Treating stains can be an easier task to do than treating cavities.

There are many teeth whitening products and washes that you can use for discoloration. Depending on your stain, your doctor may ask you to use some whitening gel and strips.

Your genes play a major role in causing stains as well. If your family has a whiter and thicker enamel background, you may get stained teeth.

These strips and gels have agents which can remove the stains but sometimes create side effects like irritation and sensitivity. It is best to use authenticated and approved products if you want to use them at home. However, if you fantasize about having a brighter white smile, you can also go for professional whitening procedures.

This procedure may involve applying protective gel and a whitening formula to your beautiful teeth. And voila! Welcome your brighter wider smile.

To give you a satisfactory experience they may use special lighting. Make sure you check the result with normal lighting as well.

How to prevent cavity?

Cavity vs stain has different ways of prevention. Find out what works for cavity treatment followed by stain.

Fluoride toothpaste:

Brushing with fluoride after drinking or eating at least 2 times a day is a great way to prevent cavities. Cleaning your teeth using an interdental cleaner will also keep cavity at bay.

Rinsing your mouth frequently

If you have a higher risk of contracting cavities, your dentist may also prescribe a fluoride mouthwash.

Regular dentist visits

Visiting your dentist is very important. Get professional oral exams and teeth cleanings to prevent any dental issues. You need to ensure you have a schedule to follow regularly for healthy dental health.

Here are things your dentist might recommend you to go through:

Dental sealants

This is a protective sealant like a protective plastic coating on the chewing surface of back teeth. It seals off grooves and crannies that collect food, protecting tooth enamel from plaque and acid. The Centers for Disease Control and Prevention (CDC) also suggests sealants for the school-age group. Sealants last a long time but must be checked at frequent intervals.

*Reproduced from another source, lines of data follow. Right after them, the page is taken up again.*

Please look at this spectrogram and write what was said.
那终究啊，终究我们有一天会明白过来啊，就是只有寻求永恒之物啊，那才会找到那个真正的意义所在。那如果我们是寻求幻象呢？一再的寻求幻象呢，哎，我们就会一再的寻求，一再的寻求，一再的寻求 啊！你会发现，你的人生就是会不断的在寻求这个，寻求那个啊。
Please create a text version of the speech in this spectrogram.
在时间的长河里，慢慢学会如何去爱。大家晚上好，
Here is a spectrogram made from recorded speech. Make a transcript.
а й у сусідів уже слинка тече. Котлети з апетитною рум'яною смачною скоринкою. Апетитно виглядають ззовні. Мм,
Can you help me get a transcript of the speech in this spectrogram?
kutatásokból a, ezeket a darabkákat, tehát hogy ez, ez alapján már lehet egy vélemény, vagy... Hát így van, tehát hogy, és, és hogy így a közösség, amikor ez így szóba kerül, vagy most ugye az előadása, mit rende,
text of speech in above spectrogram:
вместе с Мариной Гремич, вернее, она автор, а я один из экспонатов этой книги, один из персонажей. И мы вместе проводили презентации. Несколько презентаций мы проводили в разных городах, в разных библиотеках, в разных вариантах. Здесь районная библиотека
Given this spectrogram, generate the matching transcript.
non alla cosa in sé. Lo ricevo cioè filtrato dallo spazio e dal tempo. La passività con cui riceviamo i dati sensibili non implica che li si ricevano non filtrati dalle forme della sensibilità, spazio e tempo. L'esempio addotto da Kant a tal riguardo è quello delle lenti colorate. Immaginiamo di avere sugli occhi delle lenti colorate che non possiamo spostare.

Drink tap water

The tap water you see at public water taps has already added fluoride, which helps reduce tooth decay. The benefits easily available in tap water can greatly help, and you should consider having it frequently.

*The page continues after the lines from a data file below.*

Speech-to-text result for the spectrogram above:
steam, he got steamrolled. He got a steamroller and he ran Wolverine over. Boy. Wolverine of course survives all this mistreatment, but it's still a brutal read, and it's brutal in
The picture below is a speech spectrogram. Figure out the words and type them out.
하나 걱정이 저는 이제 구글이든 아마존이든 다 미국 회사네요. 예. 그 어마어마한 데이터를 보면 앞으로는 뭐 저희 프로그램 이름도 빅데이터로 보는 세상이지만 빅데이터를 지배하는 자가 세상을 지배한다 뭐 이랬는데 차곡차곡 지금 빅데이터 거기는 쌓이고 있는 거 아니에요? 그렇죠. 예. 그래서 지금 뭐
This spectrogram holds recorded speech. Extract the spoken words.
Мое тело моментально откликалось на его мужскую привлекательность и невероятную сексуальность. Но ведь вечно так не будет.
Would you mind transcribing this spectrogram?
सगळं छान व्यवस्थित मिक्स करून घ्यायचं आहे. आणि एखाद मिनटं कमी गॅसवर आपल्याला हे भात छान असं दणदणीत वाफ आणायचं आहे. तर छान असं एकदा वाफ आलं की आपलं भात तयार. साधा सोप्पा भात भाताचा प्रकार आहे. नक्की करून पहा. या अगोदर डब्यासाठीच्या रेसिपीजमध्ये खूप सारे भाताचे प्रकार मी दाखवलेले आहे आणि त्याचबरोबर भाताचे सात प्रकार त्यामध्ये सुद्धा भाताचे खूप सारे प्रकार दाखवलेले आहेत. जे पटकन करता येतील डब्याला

Avoid frequent sipping and snacking

It is better to avoid sipping and snacking frequently as the bacteria start attacking the moment you eat. Snacking throughout the day can put your teeth under continuous attack, making them prone to the cavity.

How to prevent stain?

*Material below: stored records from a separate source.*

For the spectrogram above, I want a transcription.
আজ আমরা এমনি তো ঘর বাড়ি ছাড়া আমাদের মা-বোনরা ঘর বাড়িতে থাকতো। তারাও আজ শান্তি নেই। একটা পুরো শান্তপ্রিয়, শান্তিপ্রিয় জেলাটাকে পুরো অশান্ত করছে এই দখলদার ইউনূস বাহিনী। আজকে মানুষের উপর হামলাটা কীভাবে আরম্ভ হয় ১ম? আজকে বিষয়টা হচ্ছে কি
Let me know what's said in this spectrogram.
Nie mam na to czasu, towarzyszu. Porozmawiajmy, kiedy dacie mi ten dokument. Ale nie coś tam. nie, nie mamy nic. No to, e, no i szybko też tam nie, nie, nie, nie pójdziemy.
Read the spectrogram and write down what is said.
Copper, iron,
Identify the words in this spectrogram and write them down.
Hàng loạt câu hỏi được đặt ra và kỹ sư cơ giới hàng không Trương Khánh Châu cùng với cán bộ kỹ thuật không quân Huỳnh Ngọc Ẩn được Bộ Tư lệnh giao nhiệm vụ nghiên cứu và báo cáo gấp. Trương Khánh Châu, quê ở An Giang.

Coffee, colas, tea, smoke, certain medications, acidic juices, and some pigmented foods can harm your white teeth. Though having white teeth for a lifetime happens only in movies, in reality, with age and time, you will lose teeth whiteness.

Over time, the enamel of your teeth will erode and crack, expose the dentin, and make the teeth weak. However, tooth stains can be prevented by doing a few common practices. Let’s find out what those are:

Rinsing and brushing

Regularly brushing and rinsing after every meal is the best way to deal with stains and discoloration. Suppose you cannot brush, at least after every meal, gulp water and swig it. This will make your mouth free from food particles and prevent staining.

Using an electric brush

Electronic toothbrushes are great for cleaning your teeth. Some advanced brushes also come with a water sprayer that helps in plaque removal.

Using a mouthwash

You need to use a mouthwash that has antibacterial qualities to reduce stains and catch plaque. Many whitening types of mouthwash are available by Listerine and Crest, which can help a lot.

Whitening toothpaste

Like mouthwashes, whitening toothpaste is also available to help remove stains and plaque. These toothpastes may contain gritty abrasives, which could erode your tooth enamel. But now manufacturers have better products with peroxide, which gives a better result.

Final thoughts

Now that you have come to the end of this article, I hope you can differentiate cavity vs stain. Moreover, now you can prevent it and also treat it when required.